The ability to draw back on the bow is determined by your strength and technique and it is safer to select a lighter draw weight as a beginner to prevent any strain. The draw weight of your bow is also determined by your age and gender. Here is a rough guide of what you can expect to find;
- Juniors 16-24lbs
- Ladies 16- 28lbs
- Mens 16-32lbs
As your technique and strength improve, it is possible to increase the draw weight that you use.
Choosing the correct arrow
Arrows come in many different materials and designs. The material and design that is right for you can be a very personal choice. As a beginner, it is better to focus on making sure you have an arrow that will accommodate your draw length.
To find your approximate draw length, the best thing to do is take a retractable tape measure and hold the main body of the tape measure in the hand you would usually hold the bow with. Then, draw back on the end of the tape measure the same way you would a bow string, to the corner of your mouth. Ensure you are standing as you would when shooting your bow, with lead arm outstretched and the drawing arm high and level with your lead arm.
You are advised to take the measurement you get from this process and add approximately two inches to the length for safety reasons, as firing an arrow that is too short for your draw length can be dangerous.
Best beginner compound bow
There are a baffling number of bows available on the market and it can therefore be difficult to choose one, but there are a few factors to consider when looking at compound bows for beginners.

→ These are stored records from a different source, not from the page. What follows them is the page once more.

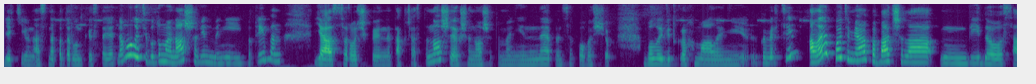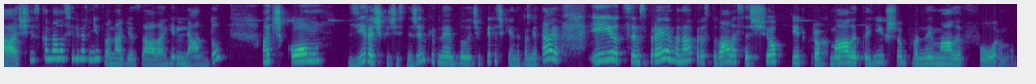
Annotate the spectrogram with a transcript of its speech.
які у нас на подарунки стоять на вулиці, бо думаю, на що він мені потрібен. Я сорочки не так часто ношу. Якщо ношу, то мені не принципово, щоб були відкрохмалені комірці. Але потім я побачила відео Саші з каналу Сільверніт. Вона в'язала гірлянду гачком. Зірочки чи сніжинки в неї були, чи квіточки, я не пам'ятаю. І цим спреєм вона користувалася, щоб підкрохмалити їх, щоб вони мали форму.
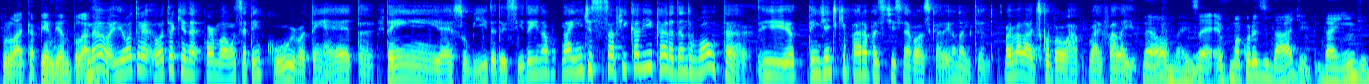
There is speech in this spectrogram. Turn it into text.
por lá, pendendo pro lado. Não, e outra, outra que na Fórmula 1 você tem curva, tem reta, tem é, subida, descida, e na, na Indy você só fica ali, cara, dando volta. E eu, tem gente que para pra assistir esse negócio, cara, eu não entendo. Mas vai lá, desculpa, ô Rafa, vai, fala aí. Não, mas é, é uma curiosidade da Indy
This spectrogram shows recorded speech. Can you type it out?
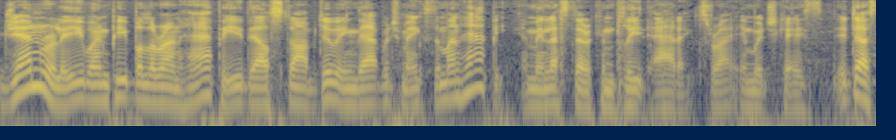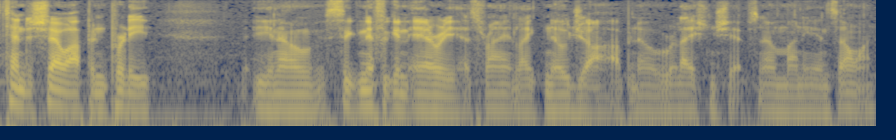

Once you have ascertained your measurements and have worked out which class of bow you will need, there are still many bows to choose from. There are a few starter bows available, but the best one on the market right now, in 2019, is the Diamond Archery Infinite Edge, as it has a diverse range of settings and can be adapted for a range of different user levels.
The Diamond Archery Infinite Edge is for anyone who has outgrown the youth and female category bows, or who wants to progress up a level. Here are a few specifications for the bow;
- Adjustable draw weight from 5-70lbs
- Adjustable draw length from 13’’-31’’
- Can shoot arrows up to 310fps
- Has an extremely smooth draw, making it ideal for beginners
- 7’’ brace height and 31’’ axle to axle meaning it is moderately sized and ideal for beginners
- Lightweight at 3.2lbs
- Package includes rest, sight, stabiliser, and a quiver. Ideal for a beginner.